In 2007, Brett Favre at 38 threw for over 4,000 yards and added 28 touchdowns to only 15 interceptions as the Packers went 13-3. Kurt Warner a year after his Super Bowl loss to the Steelers still had plenty in the tank at 38. The veteran quarterback started 15 games, going 10-5 with 3,753 yards, 26 touchdowns and 14 picks. Even journeyman Josh McCown put up 18 touchdowns to only 9 interceptions and 2,900 yards in his age 38 season.
Peyton Manning, 4,727 yards, 39 TD, 15 INT (12-4)
Tom Brady, 4,770 yards, 36 TD, 7 INT (12-4)
Drew Brees, 4,334 yards, 23 TD, 8 INT (11-5)
However, depending on how you view Roethlisberger, a closer proxy may be former Chargers quarterback Phillip Rivers. Rivers’ age 38 season was statistically one of his worst as the team went 5-11. Rivers threw for 4,600 yards but threw nearly as many interceptions (20) as touchdowns (23).
What will Roethlisberger be like when he comes back? If history offers any clues, there’s no reason to think he can’t be a highly effective player on his return.

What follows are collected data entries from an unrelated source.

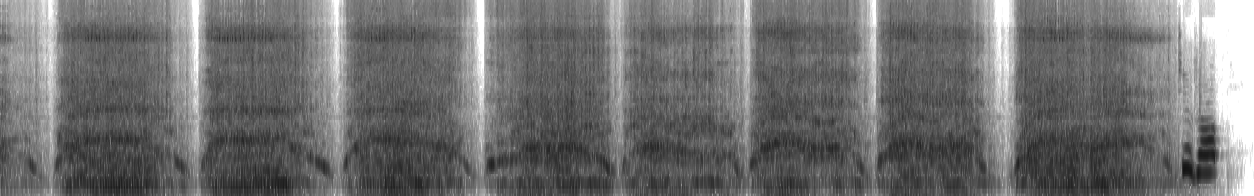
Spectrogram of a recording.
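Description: A sewing machine stitches a quilt in eight loud, close bursts of rapid mechanical whirring, each a second or more long, separated by short pauses, ending with a brief clatter.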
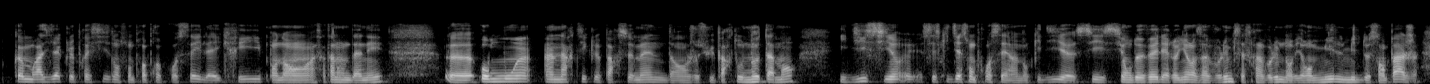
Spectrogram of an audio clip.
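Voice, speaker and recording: Fairly quick speech from a man of medium pitch in a monotone, flat intonation. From France, Lorraine. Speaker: writer and commentator. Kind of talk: literary discussion.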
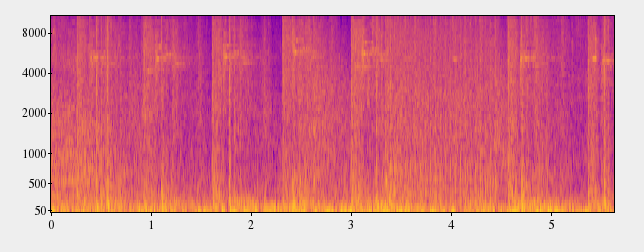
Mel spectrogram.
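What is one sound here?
A heavy cannon fires in rapid, booming bursts.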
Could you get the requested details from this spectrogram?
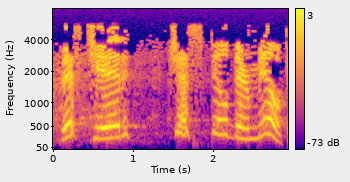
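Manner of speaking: high, loud and slow; exasperated disbelief. Retold or imitated. Dad protesting the overreaction, loud and incredulous. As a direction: stretch it out in disbelief. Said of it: "And I'm thinking".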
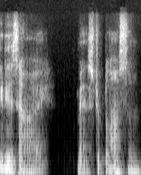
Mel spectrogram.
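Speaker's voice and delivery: even, composed, steady, clear, calm voice. Voicing the magistrate's son greeting Master Blossom: steady, clear, calm voice. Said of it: "that steady, clear, calm voice".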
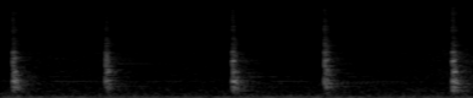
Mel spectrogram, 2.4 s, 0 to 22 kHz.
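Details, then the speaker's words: 1800s clock after chime adjustment and levelling runs better, but crisp ticks still have unequal spacing with one gap noticeably longer, a pause showing it is still out of beat; the verge is to be bent slightly. "you can hear it running better than it was you can still hear that pause so I'm going to bend this verge just a little bit"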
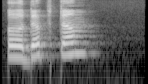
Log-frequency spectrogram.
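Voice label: "ӧдӧбтӧм", Komi, female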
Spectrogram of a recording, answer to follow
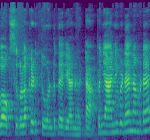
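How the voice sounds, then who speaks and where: Fairly high-pitched speech from a woman, fairly even in intonation, against noticeable background noise. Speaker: home vlogger. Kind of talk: casual vlog narration.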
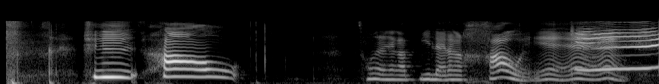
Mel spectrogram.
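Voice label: "yu wang" (fishing net), Chinese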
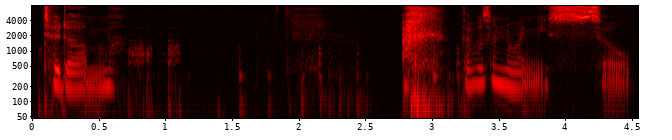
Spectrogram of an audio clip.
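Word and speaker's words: Tudum: Tadoom. Okay, you weirdos with your weird California accent, it's toadum.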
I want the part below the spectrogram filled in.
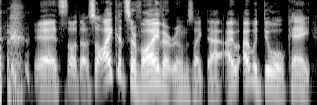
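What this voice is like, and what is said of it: Usual voice. Nothing is said of it.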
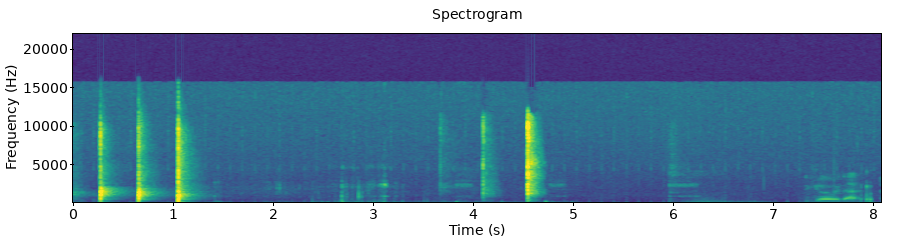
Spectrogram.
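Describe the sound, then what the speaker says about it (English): Three sharp, loud hand claps in quick succession open the sequence, followed by softer knocks and a few more isolated claps, with a person talking near the end. "I'll clap again just to make sure."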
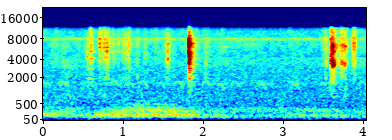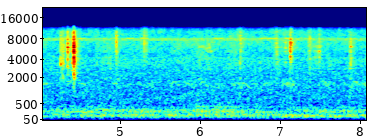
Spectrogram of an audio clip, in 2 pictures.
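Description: Steel privy probe being pushed into frozen ground, giving a few sharp metallic clicks and scrapes, the loudest about two seconds in. The probe is stopping at the frost layer and can't go deep.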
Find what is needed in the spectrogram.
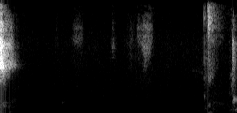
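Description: Near silence after the last syllable of a man's speech, with only a couple of very faint high ticks.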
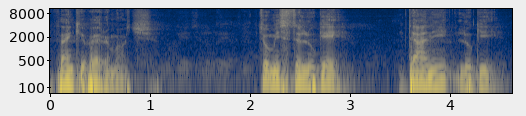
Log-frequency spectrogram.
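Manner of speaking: loud, projected voice; speaking up. Real, not acted. Questioner thanking the panel and naming the candidate, loudly projected. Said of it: "speak up".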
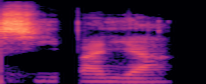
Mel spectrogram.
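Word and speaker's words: 西班牙: España se dice Sipanya, Sipanya.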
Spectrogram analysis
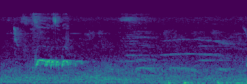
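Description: A zebra dove gives a brief, rapid run of soft staccato coos, starting again just at the end, over a steady low rumbling background.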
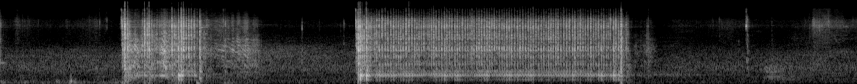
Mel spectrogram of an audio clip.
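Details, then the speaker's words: 1985 Yamaha Virago 700 starter button pressed twice: harsh, high metallic grinding; the motor turns over once or twice then slips, a common starter idler gear fault on older Viragos. "you guys hear there that when I hit the button it would it would just sort of grind like that it'd turn the motor over once or twice and then it would just sort of slip"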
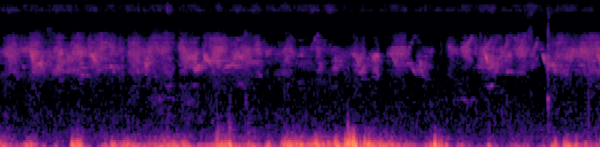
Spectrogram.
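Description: Small songbirds chirping and twittering busily throughout, with irregular low thumps and rumbles underneath, the loudest a little before five seconds in.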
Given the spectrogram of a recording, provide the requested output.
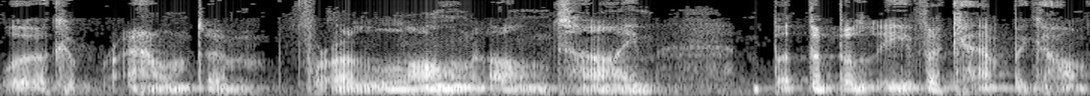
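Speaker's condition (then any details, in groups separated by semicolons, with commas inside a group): Spasmodic dysphonia; lost three-octave singing range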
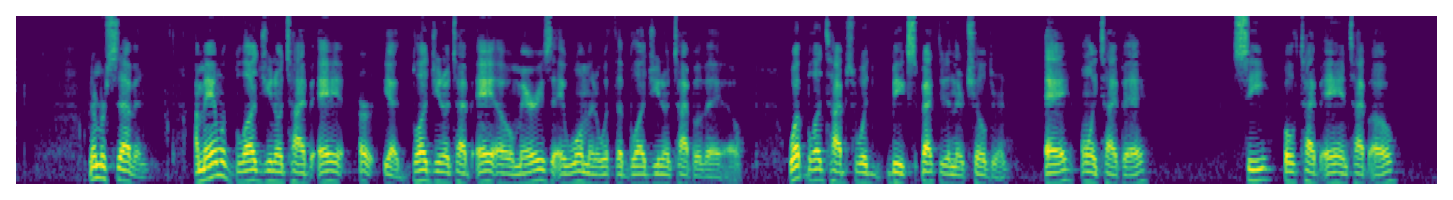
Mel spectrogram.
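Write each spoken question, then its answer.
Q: What blood types would be expected in their children?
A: C: both type A and type O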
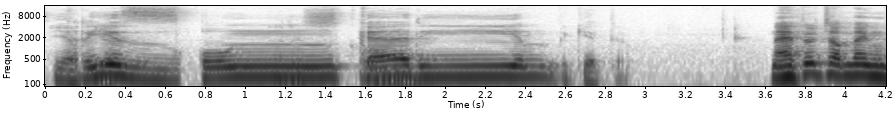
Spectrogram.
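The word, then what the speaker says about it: رزق كريم: rizqun Riz Ri Ri jadi kita tidak baca dengan rizqun Karim enggak gitu Oh iya iya kita baca tipis saja karena memang ini rnya kasrah dan dibacanya dengan tarqik atau tipis rizqu Karim begitu nah itu contoh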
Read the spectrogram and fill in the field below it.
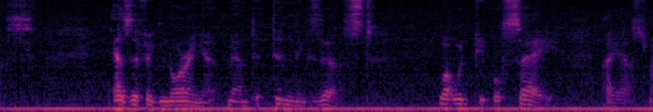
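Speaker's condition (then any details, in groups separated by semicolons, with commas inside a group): No condition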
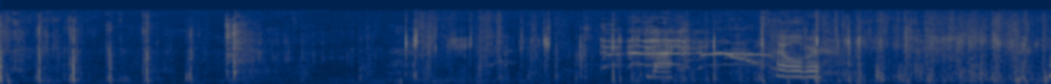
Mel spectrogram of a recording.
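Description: A rooster crowing once, about six seconds in: a call of about two seconds that holds a high note, drops, and ends wavering. Before it, in the first couple of seconds, crunchy footsteps of someone running on gravel.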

Quarterbacks at his level in this era– i.e. future Hall of Famers–have historically had success at age 38 and beyond.
It’s impossible to predict when a player will “lose it”. But as long as his elbow is healed and there’s not a significant loss of arm strength, there’s no reason to think that Roethlisberger won’t be able to return to his per-injury, high-level of play.
NFL Quarterbacks at age 38, >7 starts, since 2000
All data from Pro Football Reference